(Extracted records)
%%

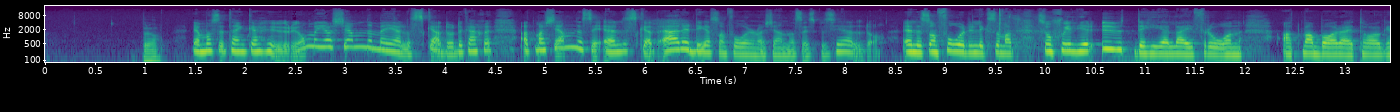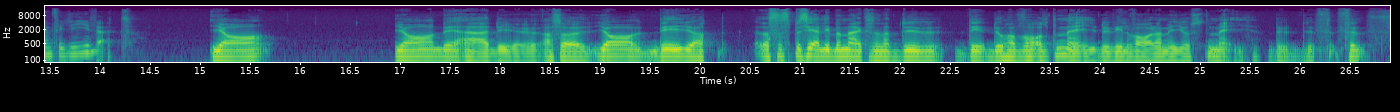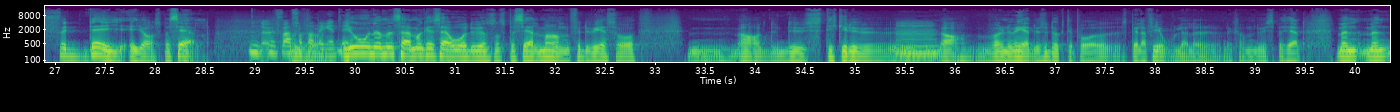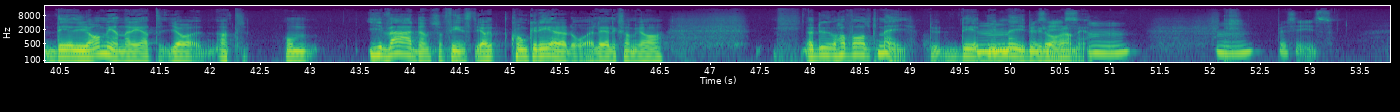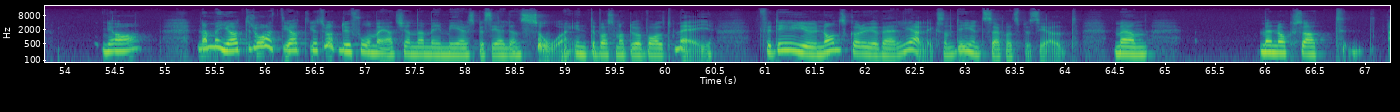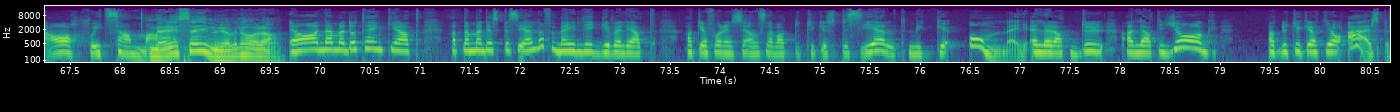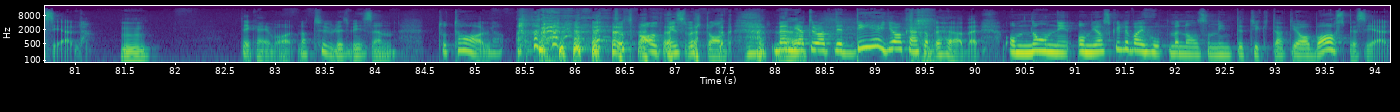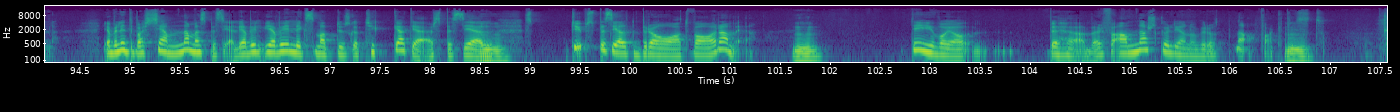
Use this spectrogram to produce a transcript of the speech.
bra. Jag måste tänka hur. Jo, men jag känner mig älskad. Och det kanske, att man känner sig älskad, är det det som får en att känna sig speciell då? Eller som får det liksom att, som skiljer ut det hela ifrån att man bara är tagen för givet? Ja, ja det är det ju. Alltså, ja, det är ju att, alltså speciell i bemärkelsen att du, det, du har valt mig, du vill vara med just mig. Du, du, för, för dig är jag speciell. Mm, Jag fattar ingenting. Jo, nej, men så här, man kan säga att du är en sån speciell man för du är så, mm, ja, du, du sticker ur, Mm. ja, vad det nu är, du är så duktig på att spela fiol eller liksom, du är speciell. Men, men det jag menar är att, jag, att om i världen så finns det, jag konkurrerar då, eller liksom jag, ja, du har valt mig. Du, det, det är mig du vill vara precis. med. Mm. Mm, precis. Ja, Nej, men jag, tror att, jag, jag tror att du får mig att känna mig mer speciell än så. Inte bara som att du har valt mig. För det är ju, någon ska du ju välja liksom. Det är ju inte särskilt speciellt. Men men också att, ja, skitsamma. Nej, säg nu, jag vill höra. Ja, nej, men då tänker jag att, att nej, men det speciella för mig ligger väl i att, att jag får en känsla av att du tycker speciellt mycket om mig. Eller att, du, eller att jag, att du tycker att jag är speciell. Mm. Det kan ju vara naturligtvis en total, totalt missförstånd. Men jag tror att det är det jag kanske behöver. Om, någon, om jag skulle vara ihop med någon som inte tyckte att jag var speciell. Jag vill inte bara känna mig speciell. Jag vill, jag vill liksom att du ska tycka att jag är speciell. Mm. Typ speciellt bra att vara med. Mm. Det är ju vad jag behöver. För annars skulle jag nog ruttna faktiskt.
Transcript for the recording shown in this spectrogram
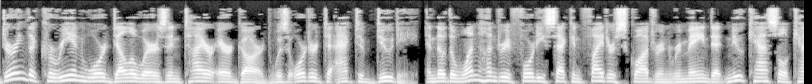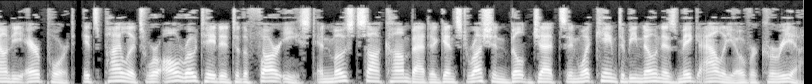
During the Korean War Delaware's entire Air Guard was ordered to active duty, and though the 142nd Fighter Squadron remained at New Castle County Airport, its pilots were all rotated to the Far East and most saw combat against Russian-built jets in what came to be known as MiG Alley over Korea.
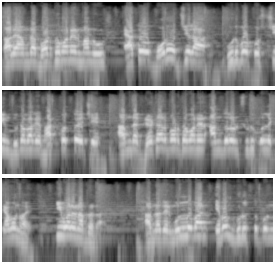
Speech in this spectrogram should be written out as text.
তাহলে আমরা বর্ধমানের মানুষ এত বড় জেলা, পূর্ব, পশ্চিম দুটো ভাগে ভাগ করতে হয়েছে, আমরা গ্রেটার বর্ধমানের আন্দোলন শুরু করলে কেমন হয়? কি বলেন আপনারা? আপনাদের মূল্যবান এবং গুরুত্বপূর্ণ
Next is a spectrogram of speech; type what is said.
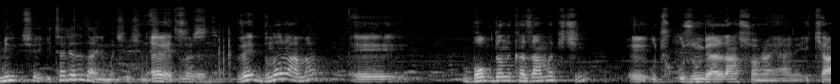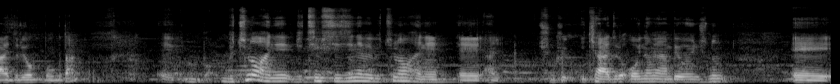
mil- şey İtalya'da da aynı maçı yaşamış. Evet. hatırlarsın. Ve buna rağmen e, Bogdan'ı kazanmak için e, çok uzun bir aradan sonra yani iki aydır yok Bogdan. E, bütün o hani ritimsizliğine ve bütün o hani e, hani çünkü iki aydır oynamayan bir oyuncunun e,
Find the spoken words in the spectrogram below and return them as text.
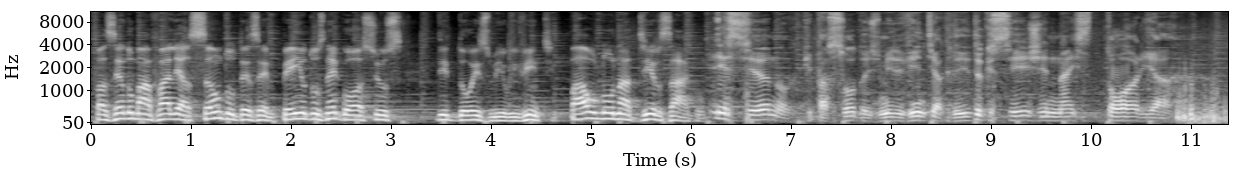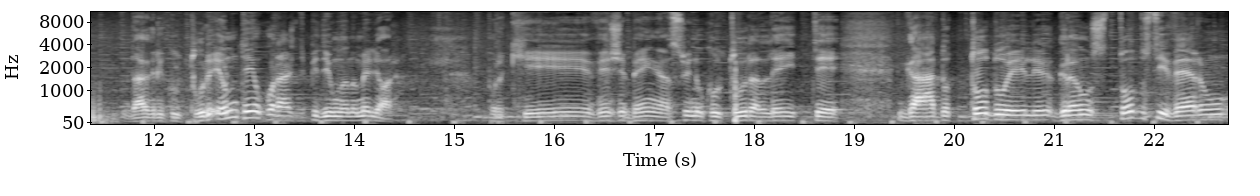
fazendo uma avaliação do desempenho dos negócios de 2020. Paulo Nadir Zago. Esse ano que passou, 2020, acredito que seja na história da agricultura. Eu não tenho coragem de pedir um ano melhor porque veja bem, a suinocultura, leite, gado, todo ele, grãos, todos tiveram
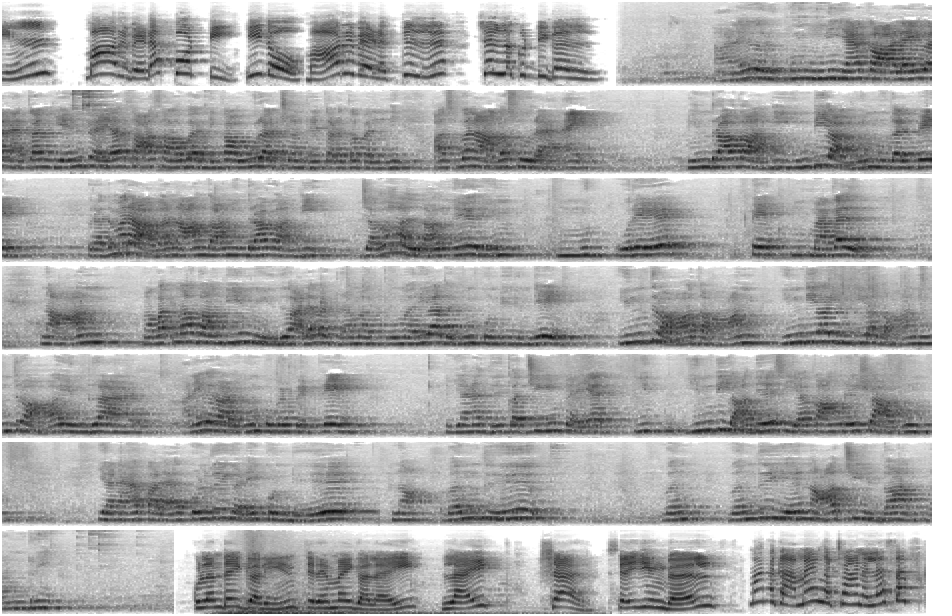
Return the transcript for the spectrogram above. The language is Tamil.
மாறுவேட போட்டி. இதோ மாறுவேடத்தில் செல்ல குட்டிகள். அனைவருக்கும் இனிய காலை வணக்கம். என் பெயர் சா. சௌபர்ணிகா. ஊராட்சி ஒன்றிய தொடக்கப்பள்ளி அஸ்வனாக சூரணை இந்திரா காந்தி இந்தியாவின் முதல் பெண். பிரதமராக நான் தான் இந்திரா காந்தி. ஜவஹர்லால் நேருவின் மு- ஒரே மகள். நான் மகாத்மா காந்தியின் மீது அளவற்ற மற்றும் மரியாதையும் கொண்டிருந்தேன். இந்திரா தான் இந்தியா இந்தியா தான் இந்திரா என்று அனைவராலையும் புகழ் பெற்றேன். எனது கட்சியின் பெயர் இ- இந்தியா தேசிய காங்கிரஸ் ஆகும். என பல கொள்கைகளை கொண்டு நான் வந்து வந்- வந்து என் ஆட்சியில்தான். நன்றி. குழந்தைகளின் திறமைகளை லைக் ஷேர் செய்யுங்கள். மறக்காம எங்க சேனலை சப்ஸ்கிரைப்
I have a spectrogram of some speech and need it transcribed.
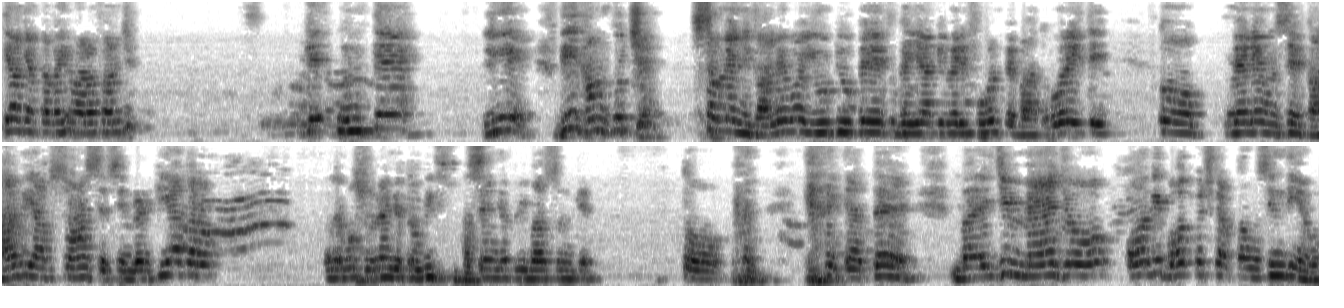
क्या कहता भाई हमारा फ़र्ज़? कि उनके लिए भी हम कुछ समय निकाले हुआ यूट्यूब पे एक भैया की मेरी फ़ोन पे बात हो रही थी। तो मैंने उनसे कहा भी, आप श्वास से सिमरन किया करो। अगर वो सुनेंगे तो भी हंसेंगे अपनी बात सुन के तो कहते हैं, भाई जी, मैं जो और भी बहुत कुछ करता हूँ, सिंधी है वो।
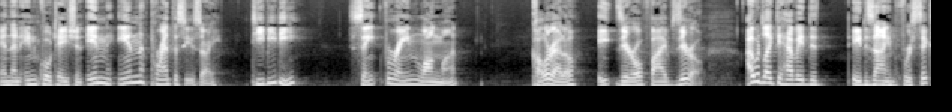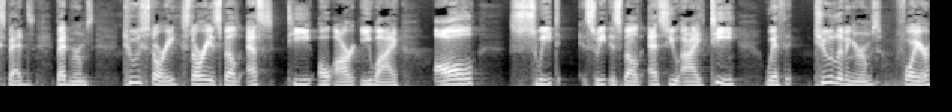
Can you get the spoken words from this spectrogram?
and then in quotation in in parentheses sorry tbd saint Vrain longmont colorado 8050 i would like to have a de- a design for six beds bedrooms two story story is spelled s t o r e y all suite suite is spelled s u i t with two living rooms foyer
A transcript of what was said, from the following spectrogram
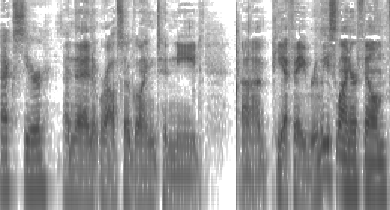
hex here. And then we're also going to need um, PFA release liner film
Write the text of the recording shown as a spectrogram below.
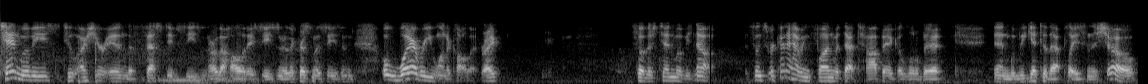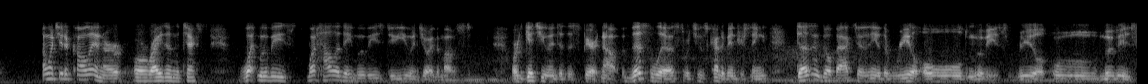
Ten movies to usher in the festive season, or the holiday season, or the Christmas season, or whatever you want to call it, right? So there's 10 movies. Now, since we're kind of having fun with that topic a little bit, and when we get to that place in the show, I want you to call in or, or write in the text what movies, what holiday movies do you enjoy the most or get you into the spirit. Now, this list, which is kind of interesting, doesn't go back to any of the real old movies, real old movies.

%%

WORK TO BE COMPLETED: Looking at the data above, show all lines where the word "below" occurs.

REPLY TO THE TASK:
Find the spoken words in the spectrogram below and return them as text.
Write the text of the recording shown as a spectrogram below.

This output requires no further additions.